At this point, I can say that Mopus is underway. For a while there, the project was stuck in a murky swamp called “just one more thing before I really start”. There was some major prep work to be done first, the most significant was the purchase and setup of a bandsaw. That alone took a few weekends before it was ready to go, outfitting it with a moble base and a riser block, and fiddling with various blade setups. Still more to do there – no dust collection yet, and I need to rig up some better fence options.
Then there was the whole hide glue extravaganza. I’ve decided to use hide glue on Mopus for various reasons – bottom line being it really is the perfect glue. It’s super easy to clean, it’s reverseable if a repair is necessary, it’s natural and non-toxic, and it sets so fast that clamps are often not needed. However – and this is a big however – it needs to be heated to a very precise temperature and kept at that temperature. Even a 5 degree difference matters, so you can’t just wing it. I eventually rigged up a temperature controlled water bath for this purpose. I’ve also prepared enough glue for Mopus, and have made frozen glue ice cubes for quick use. Hide glue has a short shelf life if not refrigerated or frozen.
I also mixed batches of shellac by using ground dewaxed flakes mixed with Everclear, but I’ve done all this before so at this point it’s no biggie. But I did use nicer bottles this time. I made 2 pound cuts of various tints, and will dilute to 1 pound or less when I get to the French polishing stage.
The true start of Mopus was when I started working on the guitar mold. The mold determines the shape of the guitar body, in this case a standard OM. It is important to me that I make the mold myself, rather than buying one, giving me a lot of flexibility in the future. Besides, as they say, “if you can’t make the mold, you can’t make the guitar”. In the process I did run into issues using a router to trim plywood. I wound up making an impromptu router table, otherwise I could have easily lost some fingers. I need those fingers.
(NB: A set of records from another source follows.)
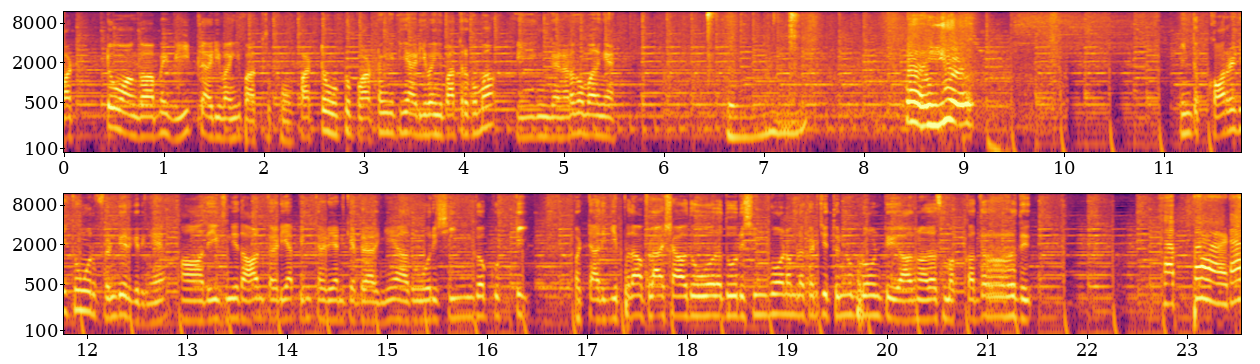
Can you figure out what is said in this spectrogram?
பட்டம் வாங்காமல் வீட்டில் அடி வாங்கி பார்த்துருப்போம். பட்டம் விட்டு பட்டம் கிட்டேயே அடி வாங்கி பார்த்துருக்கோமா? இங்கே நடக்கும் பாருங்க. ஐயோ. இந்த கரடிக்கும் ஒரு ஃப்ரெண்டு இருக்குதுங்க தயவு செஞ்சு ஆண் கரடியா பெண் கரடியான்னு கேட்டுறாருங்க அது ஒரு சிங்க குட்டி. பட் அதுக்கு இப்போ தான் ஃப்ளாஷ் ஆகுது. ஒரு அது ஒரு சிங்கம் நம்மளை கடிச்சு தின்னுபிடுவோன்ட்டு அதனால தான் சும்மா கதறது. அப்பாடா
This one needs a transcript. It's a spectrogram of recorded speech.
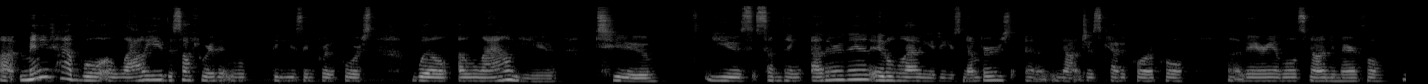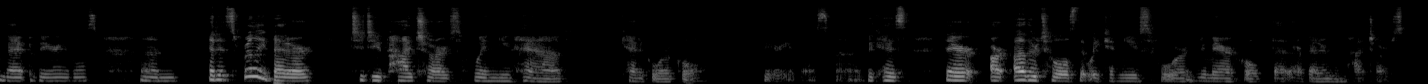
Uh, Minitab will allow you, the software that we'll be using for the course will allow you to use something other than, it'll allow you to use numbers, um, not just categorical uh, variables, non-numerical va variables. Um, but it's really better to do pie charts when you have categorical variables uh, because there are other tools that we can use for numerical that are better than pie charts.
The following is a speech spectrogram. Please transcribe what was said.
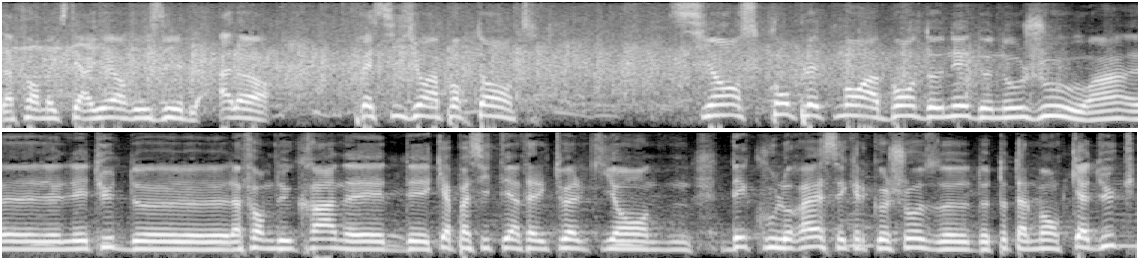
La forme extérieure visible. Alors, précision importante. Science complètement abandonnée de nos jours. hein. Euh, L'étude de la forme du crâne et des capacités intellectuelles qui en découleraient, c'est quelque chose de totalement caduque.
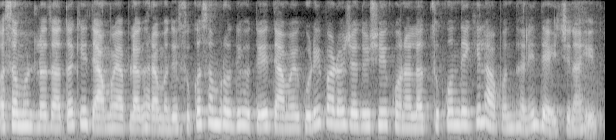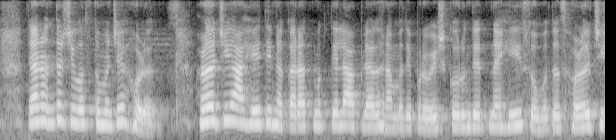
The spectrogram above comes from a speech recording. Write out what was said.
असं म्हटलं जातं की त्यामुळे आपल्या घरामध्ये सुखसमृद्धी होते. त्यामुळे गुढीपाडव्याच्या दिवशी कोणाला चुकून देखील आपण धनी द्यायची नाहीत. त्यानंतरची वस्तू म्हणजे हळद. हळद जी आहे ती नकारात्मकतेला आपल्या घरामध्ये प्रवेश करून देत नाही. सोबतच हळद जी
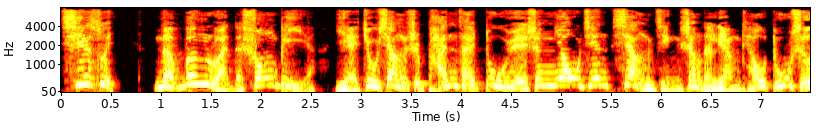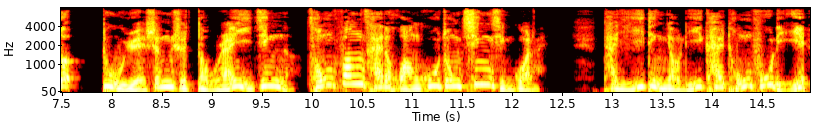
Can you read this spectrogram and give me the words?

Finally it’s time to work on some real wood! The first step is to prep the rosewood sides. These come as a book-matched set, but they are way too thick to use as is. Making them a uniform ~0.1″ thickness poses some real challenges (unless you have a thickness sander, which I don’t). I did some rough thicknessing with a Safe-T-Planer and a jig I made for this purpose almost 2 years ago. At the time I thought I was preparing to make another acoustic, but then wound up taking a 3 electric guitar detour. And now two years later, my Safe-T-Planer setup is finally being taking out for a spin.
After rough thicknessing, quality time was spent with scrapers. This takes a great deal of effort, and I still have more to go. And after this, I have to do the same thing (only more so) for the back. It does help to have good and correctly sharpened scrapers, and I’m getting better prepping and using them. So I do have some hope.
I tried out a new random orbit sander to do some additional smoothing. I love this thing! I should have gotten one of these long ago.
Stay tuned to see a guitar take form out of (almost) thin air!